Now to food, and Fusion Cuisine; what exactly is it? When a fancy restaurant advertises fusion cuisine, you are paying an exorbitant price for a “current fad”.  Guess what?  This type of cuisine has been around for centuries.  Fusion cuisine is not just the merging of food from different cultures, but the cooking techniques as well.  As different countries and cultures, visited, immigrated to, or invaded elsewhere, food items and recipes were either brought along, or discovered; not unusual to also discover that many went well together.  Cooking techniques were also shared, so where a culture had only baked bread over open coals, now they learned about the clay oven.

If you go into a restaurant that offers different cuisines, that is not necessarily fusion.  The dishes may be Greek, Korean and Mexican, but each dish is prepared and served in its traditional form.  An example of fusion would be to take the ingredients of a Greek Gyro (roasted lamb, tzatziki sauce, vegetables), but preparing them as a Mexican Enchilada; adding some of the ingredients usually found in a traditional enchilada, and/or taking away some of the gyro ingredients.  While this might sound simple, care must be taken to ensure that the tastes meld together successfully.

The recipe I am giving to you is my attempt at fusion cuisine; a mixture of Irish with Mexican.  The O’Brien potatoes are cubed potatoes that are fried with diced onions, pimientos (roasted red bell pepper), or diced red and green bell peppers; this is the Irish part.  The other part will be ingredients that would typically go into tacos; the Mexican part.  The technique will include some frying, but finish off baking in an oven.


Taco Beef and Potato Bake

 

Ingredients:

2 lbs. lean ground beef

1 cup diced onion, divided in half

1 envelope taco seasoning, medium

1 (14 ½ oz.) can diced tomatoes with green chilies, medium

1 (16 oz.) can light kidney beans, drained and rinsed

1 (28 oz.) bag frozen O’Brien potatoes, thawed

1 (10 ½ oz.) can cheddar cheese soup

¾ cup 2% milk

¼ cup diced red bell pepper

1 Tbsp.

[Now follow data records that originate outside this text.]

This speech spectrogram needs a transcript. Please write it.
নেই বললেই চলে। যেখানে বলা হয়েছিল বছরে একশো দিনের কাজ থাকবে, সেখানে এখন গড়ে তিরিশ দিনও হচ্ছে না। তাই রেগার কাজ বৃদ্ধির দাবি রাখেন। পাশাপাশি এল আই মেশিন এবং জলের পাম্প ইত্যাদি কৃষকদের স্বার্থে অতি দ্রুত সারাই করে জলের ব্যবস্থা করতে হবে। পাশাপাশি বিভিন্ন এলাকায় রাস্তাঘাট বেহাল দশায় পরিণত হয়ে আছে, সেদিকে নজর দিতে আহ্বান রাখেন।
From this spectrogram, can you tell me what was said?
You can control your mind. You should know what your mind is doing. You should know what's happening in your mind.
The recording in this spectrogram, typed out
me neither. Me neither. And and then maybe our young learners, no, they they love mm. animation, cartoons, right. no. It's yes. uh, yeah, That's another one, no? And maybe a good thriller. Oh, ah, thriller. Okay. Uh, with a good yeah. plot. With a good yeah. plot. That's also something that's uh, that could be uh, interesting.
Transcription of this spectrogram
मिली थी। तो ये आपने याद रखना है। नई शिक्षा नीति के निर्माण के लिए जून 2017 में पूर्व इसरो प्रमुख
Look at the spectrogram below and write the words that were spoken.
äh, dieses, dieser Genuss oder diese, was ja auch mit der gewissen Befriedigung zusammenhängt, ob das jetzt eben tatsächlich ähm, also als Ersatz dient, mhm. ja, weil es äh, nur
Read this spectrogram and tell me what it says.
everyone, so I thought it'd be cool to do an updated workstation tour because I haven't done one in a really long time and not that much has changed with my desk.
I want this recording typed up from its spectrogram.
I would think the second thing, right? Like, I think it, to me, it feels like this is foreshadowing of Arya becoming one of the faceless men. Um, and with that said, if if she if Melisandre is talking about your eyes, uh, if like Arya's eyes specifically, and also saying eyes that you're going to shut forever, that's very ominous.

Worcestershire sauce

1 Tbsp. paprika

1 tsp. ground black pepper

Preparation:

Preheat oven to 350 F.

In a skillet, over high heat, brown the beef; add ½ cup of onion halfway through cooking; drain.  Reduce heat to low; add taco seasoning and tomatoes; mix well.  Let simmer for 5 minutes.

Spray a 3 quart baking dish with non-stick spray; spread meat mixture in dish.  Spread on top of meat mixture the beans and potatoes.

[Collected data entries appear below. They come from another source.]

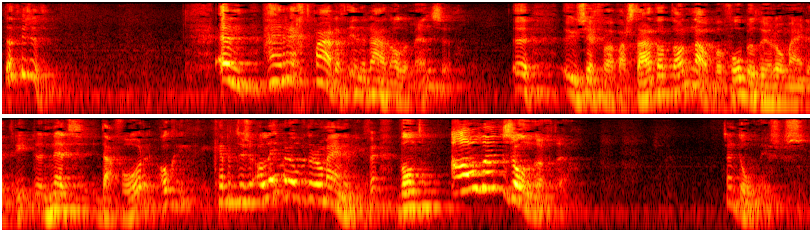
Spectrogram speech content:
Dat is het. En hij rechtvaardigt inderdaad alle mensen. Uh, u zegt, waar, waar, staat dat dan? Nou, bijvoorbeeld in Romeinen 3, net daarvoor. Ook, ik, heb het dus alleen maar over de Romeinenbrief. Hè? Want allen zondigden. zijn doelmissers.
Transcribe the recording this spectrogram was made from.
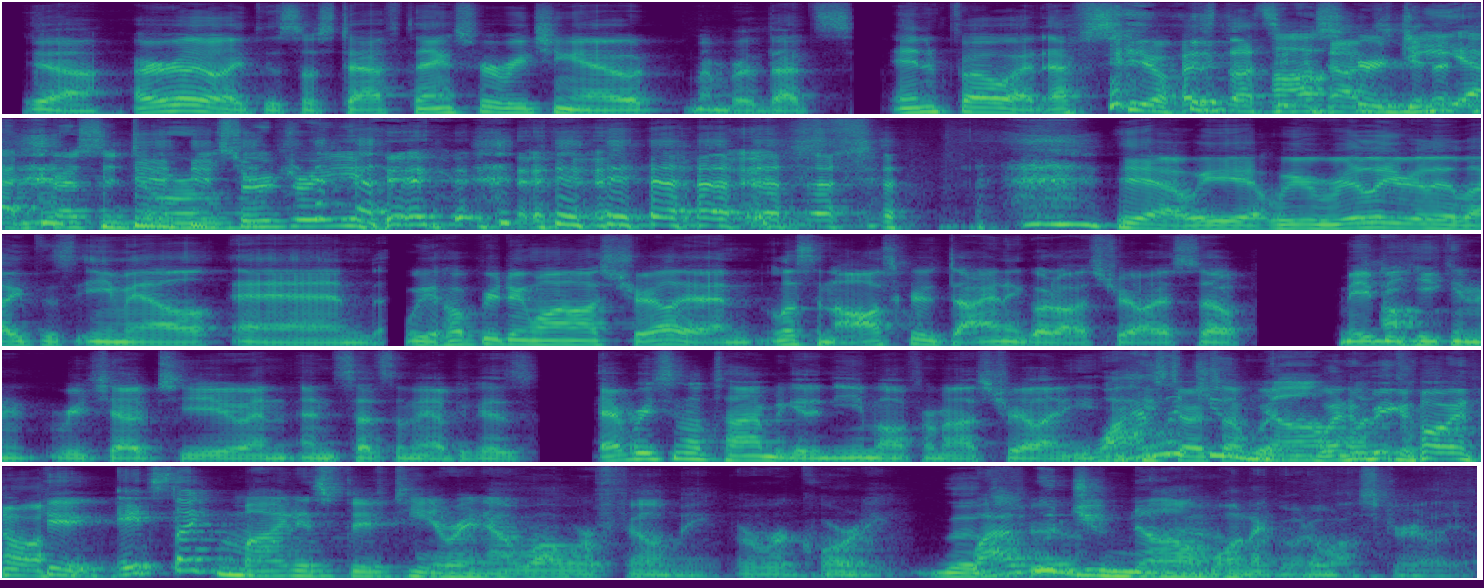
Yeah, I really like this. So, Steph, thanks for reaching out. Remember, that's info at fcos. Oscar D at Crescent Oral Surgery. yeah, we we really really like this email, and we hope you're doing well in Australia. And listen, Oscar's dying to go to Australia, so maybe Oh. he can reach out to you and, and set something up because every single time we get an email from an Australian, he, Why he starts you with, "When are we going on?" Okay, it's like minus 15 right now while we're filming or recording. That's Why true. would you not Yeah. want to go to Australia?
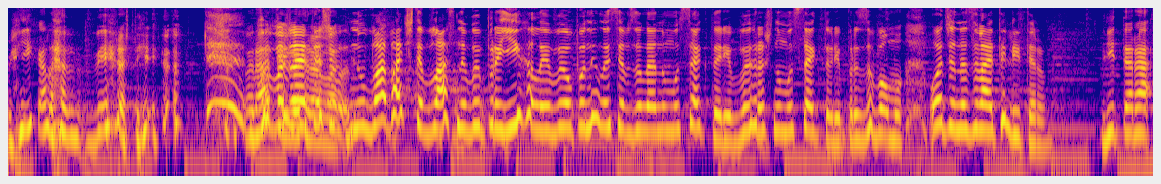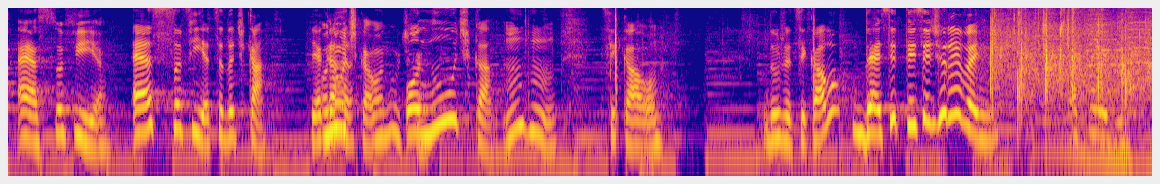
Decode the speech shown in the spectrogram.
Приїхала виграти. Ви вважаєте, що ну бачите, власне, ви приїхали, і ви опинилися в зеленому секторі, в виграшному секторі, призовому. Отже, називайте літеру. Літера С, Софія. С Софія, це дочка. Яка Онучка, онучка. Онучка. Угу. Цікаво. Дуже цікаво. 10 тисяч гривень. Спасибі.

In a large bowl, mix together the soup, milk, bell pepper, remaining ½ cup onion and Worcestershire; pour mixture over the potatoes, spreading evenly to edges of dish.  Sprinkle the paprika and black pepper over the sauce.

Bake for 1 hour covered with foil; bake uncovered for 15 minutes.  Let rest for 15 minutes before serving.

Makes 8-10 servings.

Mary Cokenour